4. Remove The Source of Their Anxiety or Fear

If your dog is headbutting you because they’re anxious or fearful, you’ll need to remove the source of their anxiety or fear.

This might mean keeping them away from things that scare them, such as other animals or loud noises, or working on desensitizing them to those things.

5. Reward Good Behavior and Provide Positive Reinforcement

One way to get your dog to stop headbutting you is to reward good behavior and provide positive reinforcement.

This means treats, petting, and verbal praise when they do something that you like and ignore them when they do something you don’t like.

It might take some time, but with patience and persistence, your dog will eventually learn how to behave properly.

In the case of headbutting, you can say “NO” in a firm voice and immediately leave the room if your dog does it. Eventually, your dog will learn that this behavior is not acceptable.

Conclusion

Dogs headbutt us for a variety of reasons, many of which are related to their interactions with us.

It could be part of their greeting ritual, they may be trying to show dominance, or it could simply be a way of asking for attention. In some cases, it may be a sign that they’re not feeling well.

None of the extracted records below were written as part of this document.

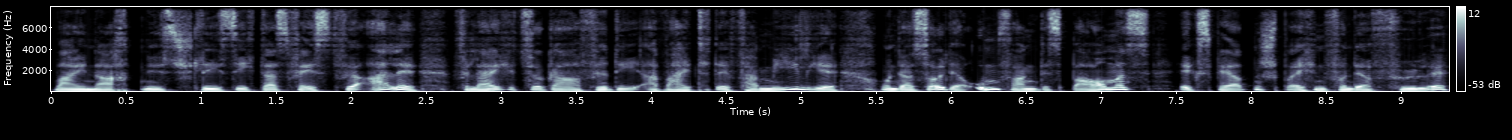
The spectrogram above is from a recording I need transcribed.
Weihnachten ist schließlich das Fest für alle, vielleicht sogar für erweiterte Familie, und da soll der Umfang des Baumes, Experten sprechen von der Fülle,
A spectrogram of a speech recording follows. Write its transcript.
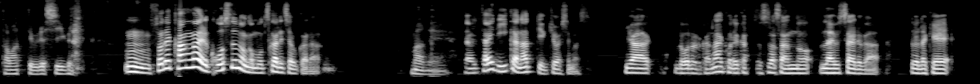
たまって嬉しいぐらい。うん。それ考える工数のがもう疲れちゃうから、まあね、大体でいいかなっていう気はしてます。いや、どうなるかな？これから須田さんのライフスタイルがどれだけ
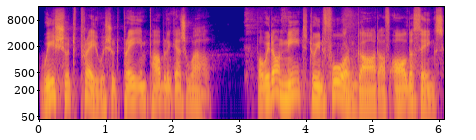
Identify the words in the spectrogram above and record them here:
we should pray. We should pray in public as well. But we don't need to inform God of all the things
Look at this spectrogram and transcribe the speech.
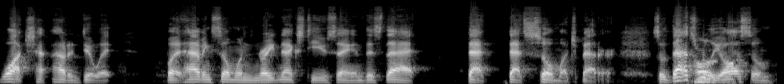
watch how to do it, but having someone right next to you saying this, that, that, that's so much better. So that's oh, really awesome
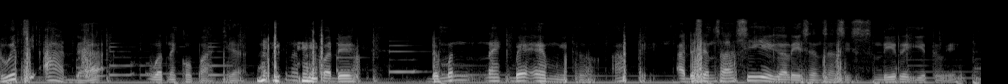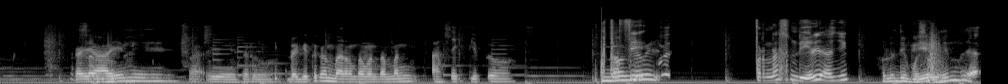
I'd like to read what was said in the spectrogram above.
duit sih ada buat naik kopaja tapi kenapa pada demen naik BM gitu apa ya? ada sensasi ya kali sensasi sendiri gitu ya Kayak Seru, ini, Pak. Iya, seru. Udah gitu kan bareng teman-teman asik gitu. Tapi gue pernah sendiri anjing. lu dimusuhin lu ya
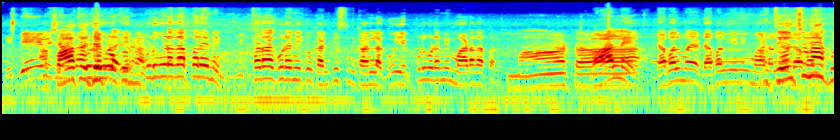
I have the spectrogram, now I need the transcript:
ఎప్పుడు కూడా- చెప్పుకున్నా. ఎప్పుడు కూడా తప్పలే మేము. కూడా నీకు కనిపిస్తుంది కళ్ళకు ఎప్పుడు కూడా మేము మాట తప్పలే. మాట వాళ్ళే. డబల్ డబల్ మీనింగ్ మాట తెలుసు నాకు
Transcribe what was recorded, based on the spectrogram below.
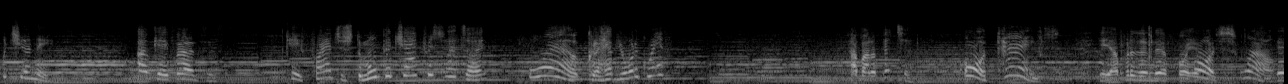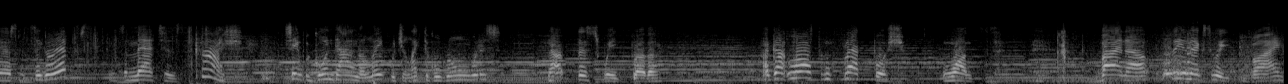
what's your name? I'm Kay Francis. Kay Francis, the moon picture actress? That's right. Well, could I have your autograph? How about a picture? Oh, thanks. Yeah, I'll put it in there for you. Oh, swell. Yeah, some cigarettes and some matches. Gosh. Say, we're going down the lake. Would you like to go rowing with us? Not this week, brother. I got lost in Flatbush once. Bye now. See you next week. Bye.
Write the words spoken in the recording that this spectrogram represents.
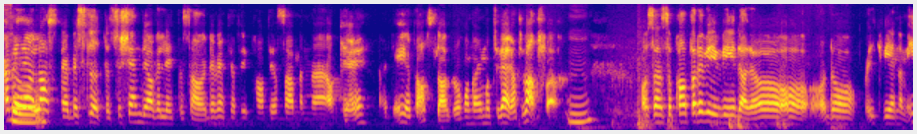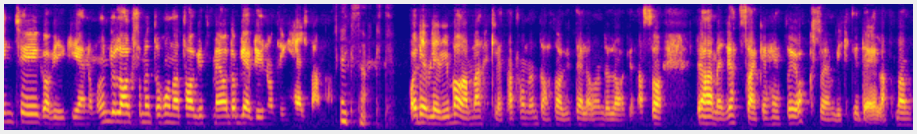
Ja, men när jag läste beslutet så kände jag väl lite så, det vet jag att vi pratade, jag sa men eh, okej, det är ett avslag och hon har ju motiverat varför. Mm. Och sen så pratade vi vidare och, och, och då gick vi igenom intyg och vi gick igenom underlag som inte hon har tagit med och då blev det ju någonting helt annat. Exakt. Och det blev ju bara märkligt att hon inte har tagit del av underlagen. Alltså det här med rättssäkerhet är ju också en viktig del. Att man,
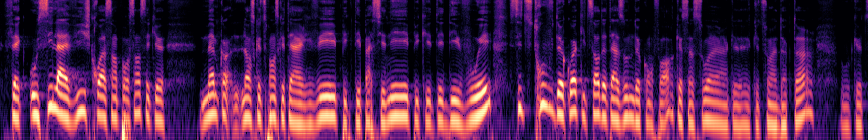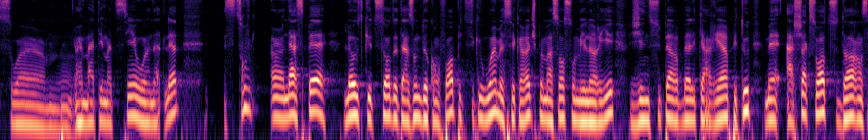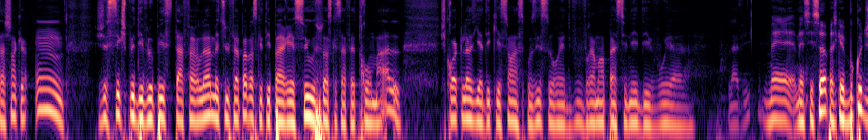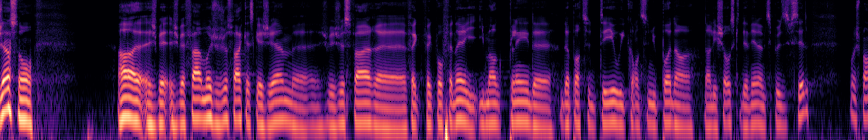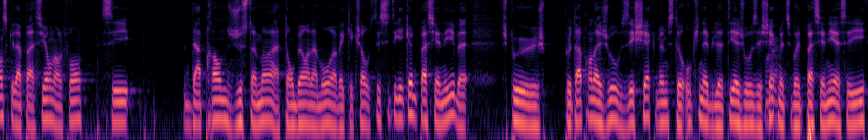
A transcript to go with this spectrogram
Fait que aussi, la vie, je crois à 100%, c'est que même quand, lorsque tu penses que tu es arrivé, puis que tu es passionné, puis que tu es dévoué, si tu trouves de quoi qui te sort de ta zone de confort, que ce soit que, que tu sois un docteur ou que tu sois euh, un mathématicien ou un athlète, si tu trouves un aspect là où tu sors de ta zone de confort, puis tu dis que ouais, mais c'est correct, je peux m'asseoir sur mes lauriers, j'ai une super belle carrière, puis tout, mais à chaque soir, tu dors en sachant que Hum, je sais que je peux développer cette affaire-là, mais tu le fais pas parce que tu es paresseux ou parce que ça fait trop mal. Je crois que là, il y a des questions à se poser sur êtes-vous vraiment passionné, dévoué à la vie? Mais c'est ça, parce que beaucoup de gens sont. Ah, euh, je vais, je vais faire, moi, je veux juste faire qu'est-ce que j'aime. euh, je vais juste faire. euh, fait, que- fait que pour finir, il, il manque plein d'opportunités où ils continuent pas dans, dans les choses qui deviennent un petit peu difficiles. Moi, je pense que la passion, dans le fond, c'est d'apprendre justement à tomber en amour avec quelque chose. Si tu es quelqu'un de passionné, ben, je peux, je peux t'apprendre à jouer aux échecs, même si tu n'as aucune habileté à jouer aux échecs, Ouais. mais tu vas être passionné à essayer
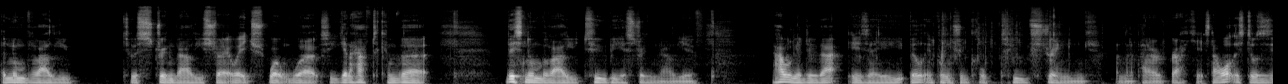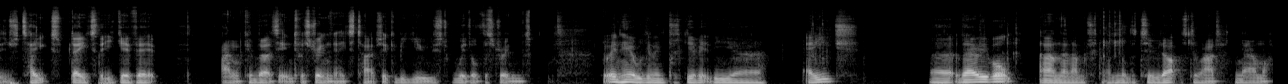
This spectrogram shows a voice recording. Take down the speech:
a number value to a string value straight away. It just won't work. So you're going to have to convert this number value to be a string value. How we're going to do that is a built-in function called toString and then a pair of brackets. Now what this does is it just takes data that you give it and converts it into a string data type so it can be used with other strings. So in here we're going to just give it the uh, age uh, variable and then I'm just going to another two dots to add now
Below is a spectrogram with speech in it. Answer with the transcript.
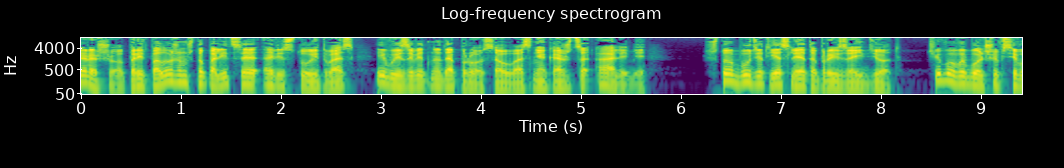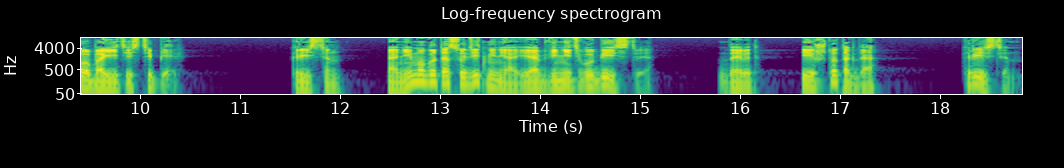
Хорошо, предположим, что полиция арестует вас и вызовет на допрос, а у вас не окажется алиби. Что будет, если это произойдет? Чего вы больше всего боитесь теперь? Кристин. Они могут осудить меня и обвинить в убийстве. Дэвид. И что тогда? Кристин.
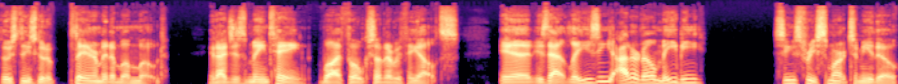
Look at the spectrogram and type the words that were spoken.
Those things go to bare minimum mode. And I just maintain while I focus on everything else. And is that lazy? I don't know. Maybe. Seems pretty smart to me, though.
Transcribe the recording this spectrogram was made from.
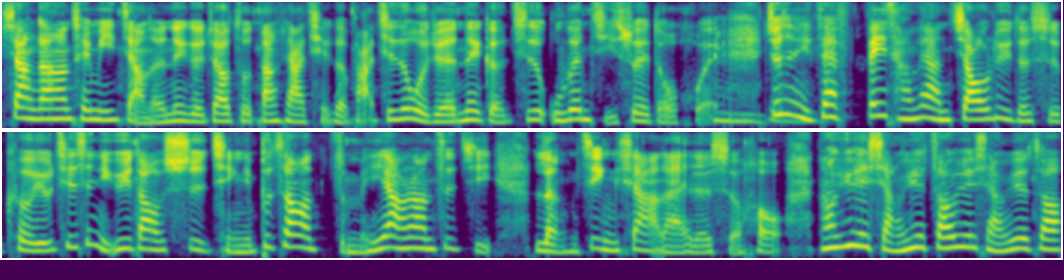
像刚刚崔米讲的那个叫做当下切割法，其实我觉得那个其实无论几岁都会，嗯、就是你在非常非常焦虑的时刻，尤其是你。遇到事情，你不知道怎么样让自己冷静下来的时候，然后越想越糟，越想越糟。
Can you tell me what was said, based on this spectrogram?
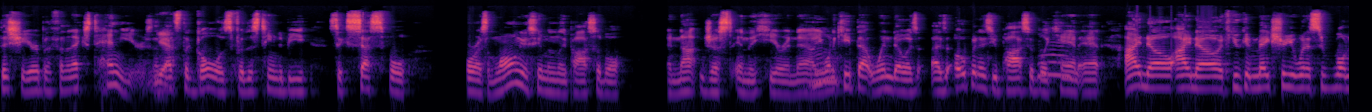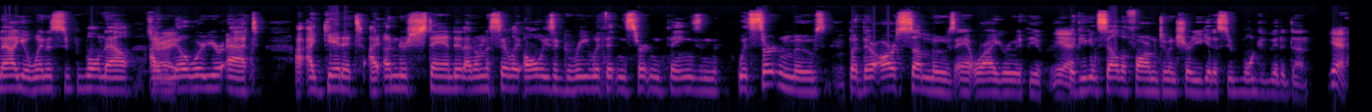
this year but for the next 10 years. And Yeah. that's the goal is for this team to be successful for as long as humanly possible and not just in the here and now. You Mm. want to keep that window as, as open as you possibly can and i know i know. If you can make sure you win a super bowl now you'll win a super bowl now. That's i right. know where you're at I, I get it. I understand it. I don't necessarily always agree with it in certain things and with certain moves, but there are some moves, Ant, where I agree with you. Yeah. If you can sell the farm to ensure you get a Super Bowl, you get it done. Yeah,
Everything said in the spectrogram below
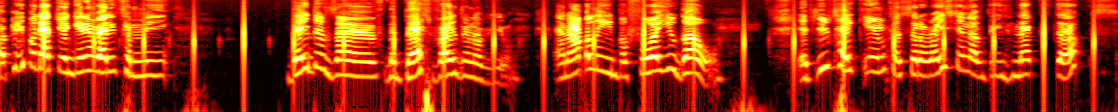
The people that you're getting ready to meet, they deserve the best version of you. And I believe before you go, if you take in consideration of these next steps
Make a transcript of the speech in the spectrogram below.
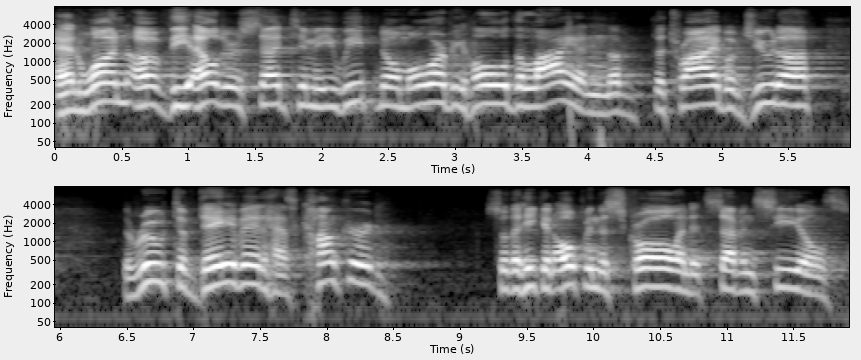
And one of the elders said to me, Weep no more. Behold, the lion of the tribe of Judah, the root of David, has conquered so that he can open the scroll and its seven seals.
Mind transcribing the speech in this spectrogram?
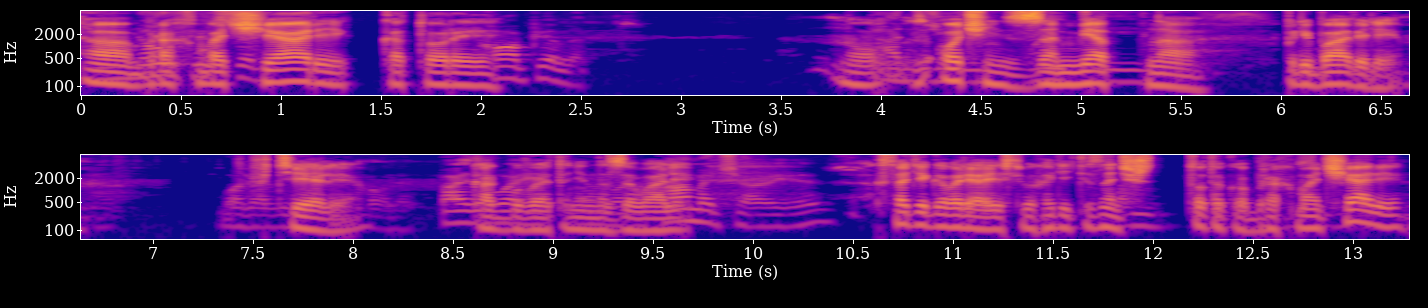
а, брахмачари, которые ну, очень заметно прибавили в теле, как бы вы это ни называли. Кстати говоря, если вы хотите знать, что такое брахмачари,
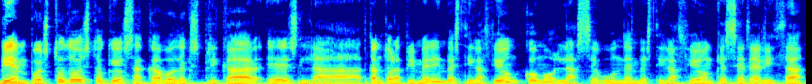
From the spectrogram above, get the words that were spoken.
Bien, pues todo esto que os acabo de explicar es la, tanto la primera investigación como la segunda investigación que se realiza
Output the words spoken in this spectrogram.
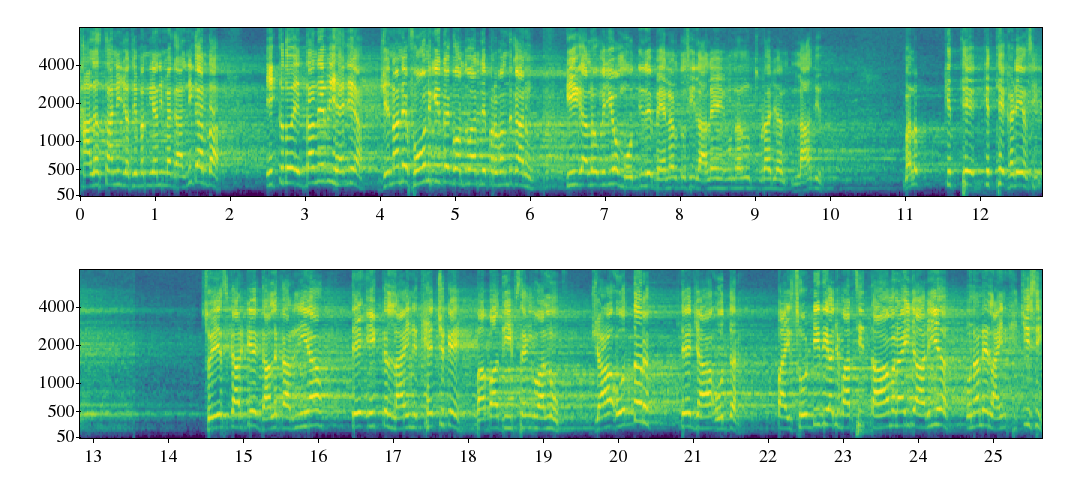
ਖਾਲਿਸਤਾਨੀ ਜਥੇਬੰਦੀਆਂ ਦੀ ਮੈਂ ਗੱਲ ਨਹੀਂ ਕਰਦਾ। ਇੱਕ ਦੋ ਇਦਾਂ ਦੇ ਵੀ ਹੈਗੇ ਆ, ਜਿਨ੍ਹਾਂ ਨੇ ਫੋਨ ਕੀਤੇ ਗੁਰਦੁਆਰੇ ਦੇ ਪ੍ਰਬੰਧਕਾਂ ਨੂੰ, ਕੀ ਗੱਲ ਹੋ ਗਈ ਜੀ, ਉਹ ਮੋਦੀ ਦੇ ਬੈਨਰ ਤੁਸੀਂ ਲਾ ਲਏ, ਉਹਨਾਂ ਨੂੰ ਥੋੜਾ ਜਿਹਾ ਲਾ ਦਿਓ। ਮਤਲਬ ਕਿੱਥੇ ਕਿੱਥੇ ਖੜੇ ਅਸੀਂ? ਸੋ ਇਸ ਕਰਕੇ ਗੱਲ ਕਰਨੀ ਆ ਤੇ ਇੱਕ ਲਾਈਨ ਖਿੱਚ ਕੇ ਬਾਬਾ ਦੀਪ ਸਿੰਘ ਵੱਲੋਂ ਜਾਂ ਉਧਰ ਤੇ ਜਾਂ ਉਧਰ। ਭਾਈ ਸੋਢੀ ਦੀ ਅੱਜ ਬਰਸੀ ਤਾਂ ਮਨਾਈ ਜਾ ਰਹੀ ਆ। ਉਹਨਾਂ ਨੇ ਲਾਈਨ ਖਿੱਚੀ ਸੀ।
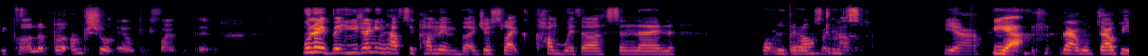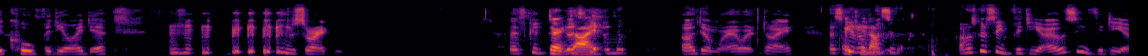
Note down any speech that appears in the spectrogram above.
the parlor, but I'm sure they'll be fine with it. Well, no, but you don't even have to come in, but just like come with us, and then what we do It looks like afterwards. Yeah, Yeah. that will that'll be a cool video idea. Sorry. Let's get. Don't let's die. Get on with, oh, don't worry, I won't die. Let's Okay, get on that's with. I was gonna say video. I would say video.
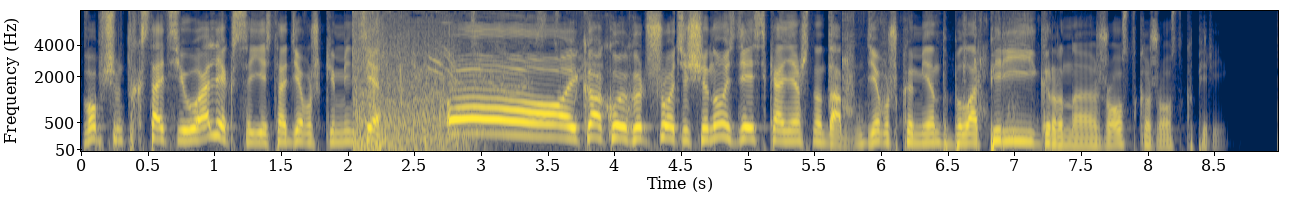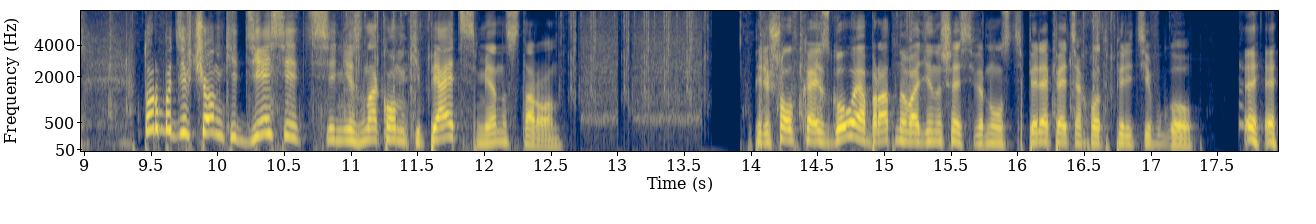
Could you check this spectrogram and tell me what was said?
В общем-то, кстати, у Алекса есть о девушке-менте. Ой, какой хедшотище. Но здесь, конечно, да, девушка-мент была переиграна. Жестко-жестко переиграна. Турбо-девчонки 10, незнакомки 5, смена сторон. Перешел в CSGO и обратно в 1.6 вернулся. Теперь опять охота перейти в Go.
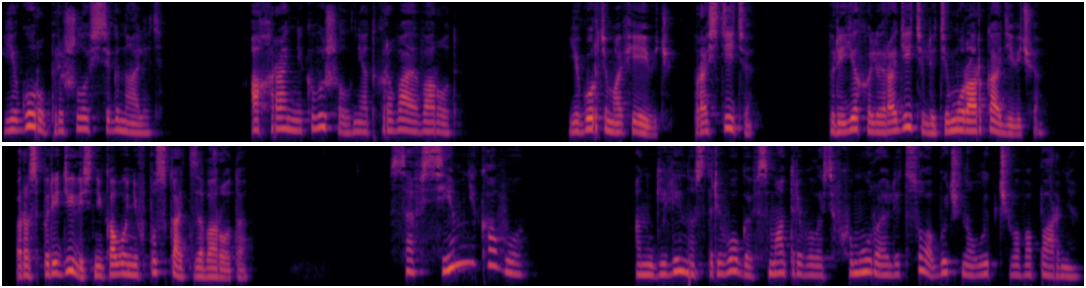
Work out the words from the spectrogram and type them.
Егору пришлось сигналить. Охранник вышел, не открывая ворот. «Егор Тимофеевич, простите. Приехали родители Тимура Аркадьевича. Распорядились никого не впускать за ворота». «Совсем никого?» Ангелина с тревогой всматривалась в хмурое лицо обычно улыбчивого парня.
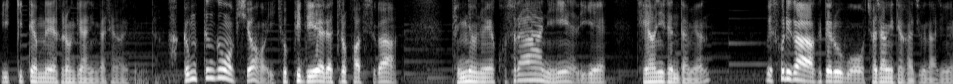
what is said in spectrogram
있기 때문에 그런 게 아닌가 생각이 듭니다. 가끔 뜬금없이요. 이 조피디의 레트로 팝스가 100년 후에 고스란히 이게 재현이 된다면 소리가 그대로 뭐 저장이 돼가지고 나중에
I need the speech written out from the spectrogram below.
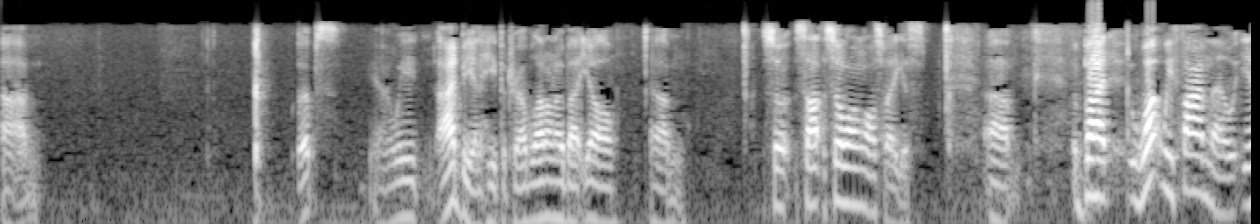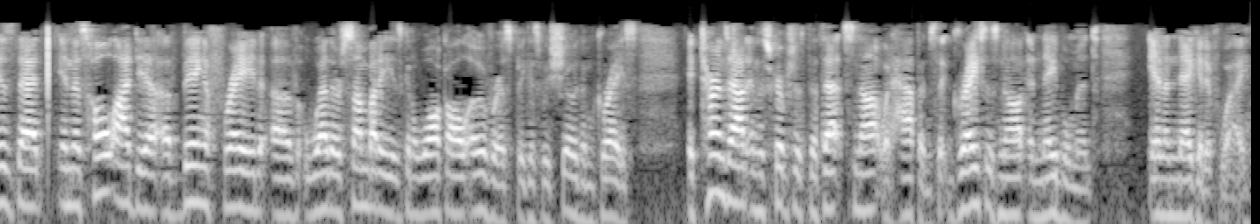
um, oops, you know, we I'd be in a heap of trouble. I don't know about y'all. Um, so, so so long, Las Vegas. Um, but what we find though is that in this whole idea of being afraid of whether somebody is going to walk all over us because we show them grace, it turns out in the scriptures that that's not what happens. That grace is not enablement in a negative way.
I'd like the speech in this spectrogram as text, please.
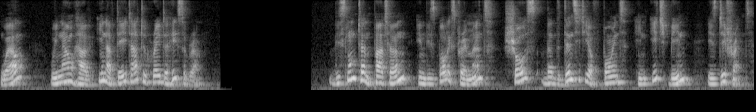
Well, we now have enough data to create a histogram. This long-term pattern in this ball experiment shows that the density of points in each bin is different.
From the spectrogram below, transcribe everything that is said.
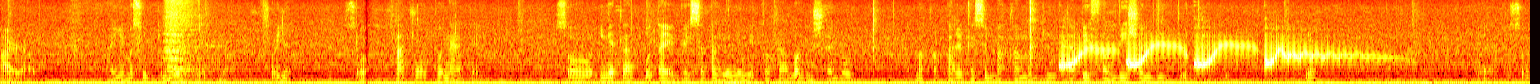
araw. Ayaw masunog ang balat nyo, no? So, yan. So, pat lang po natin. So, ingat lang po tayo guys sa paglagay nito, ha? Huwag masyadong makapal kasi baka maging happy foundation dito. So,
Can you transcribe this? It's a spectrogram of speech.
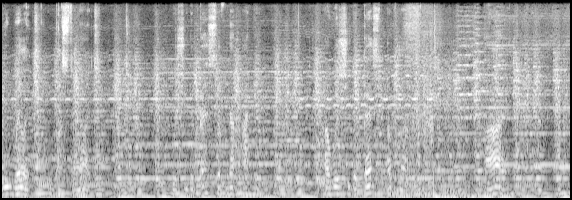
be will to bust a nut. Wish you the best of nut I mean, I wish you the best of luck. Bye.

Whatever the reason might be, we hope this list helps break down some common reasons why dogs headbutt humans.